Employer-Provided Child Care Credit

May 08, 2012

In order to encourage businesses to provide child care for their employees, Congress has recently created a tax incentive for those employers who make certain qualified child care expenditures. The amount of the credit allowable in a tax year is the sum of 25 percent of qualified child care expenditures plus 10 percent of qualified resources and referral expenditures. The credit is limited to a maximum of $150,000 for any tax year.

Qualified Child Care Facility

In order to qualify as a child care facility giving rise to a tax credit, the facility must be one whose principal use is to provide child care assistance. It must meet the requirements of all applicable state and local laws, including any licensing requirements. The principal use requirement can be waived if the facility is located in the principal residence of the operator of the facility.

A child care facility will only be qualified for the purpose of the tax credit if three requirements are fulfilled. First, enrollment in the facility must be open to the taxpayer's employees during the tax year. Second, if the facility is the taxpayer's principal trade or business, at least 30 percent of the enrolled children must be dependents of the taxpayer's employees. Finally, the use of the child care facility cannot discriminate in favor of highly-compensated employees.

Qualified Child Care Expenditures

In order to qualify for the credit, expenditures must be incurred: to acquire, construct, rehabilitate or expand property used as a taxpayer's qualified child care facility; for the operating costs of a qualified child care facility, including the costs related to employee training, scholarship programs, or providing compensation for employees with high levels of child care training; or under a contract with a qualified child care facility.

Recapture of Acquisition and Construction Credit

If a taxpayer terminates the operation of his qualified child care facility or changes its ownership during a tax year, a recapture event has occurred.
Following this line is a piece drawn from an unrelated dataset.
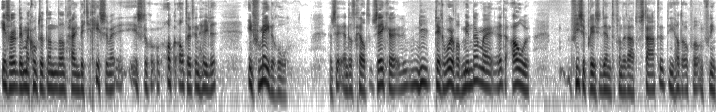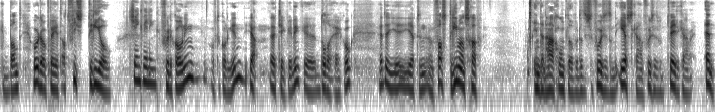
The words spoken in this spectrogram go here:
is er, maar goed, dan, dan ga je een beetje gissen, maar is er ook altijd een hele informele rol. En dat geldt zeker nu tegenwoordig wat minder, maar de oude vicepresidenten van de Raad van State, die hadden ook wel een flinke band, hoorden ook bij het adviestrio. Cenk. Voor de koning, of de koningin, ja, uh, Cenk Willink, Donner eigenlijk ook. Je, je, hebt een, een vast driemanschap in Den Haag rondlopen. Dat is de voorzitter van de Eerste Kamer, voorzitter van de Tweede Kamer en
In that case, the tax liability of that tax year must be increased by an amount determined by a recapture calculation established under the Internal Revenue Code. The recapture calculation is limited to those amounts that were actually claimed to reduce the taxpayer's liability.

An event that triggers a casualty loss with respect to a qualified child care facility is not a recapture event unless the qualified facility is not replaced within a reasonable period of time. 

Copyright 2011 LexisNexis, a division of Reed Elsevier Inc.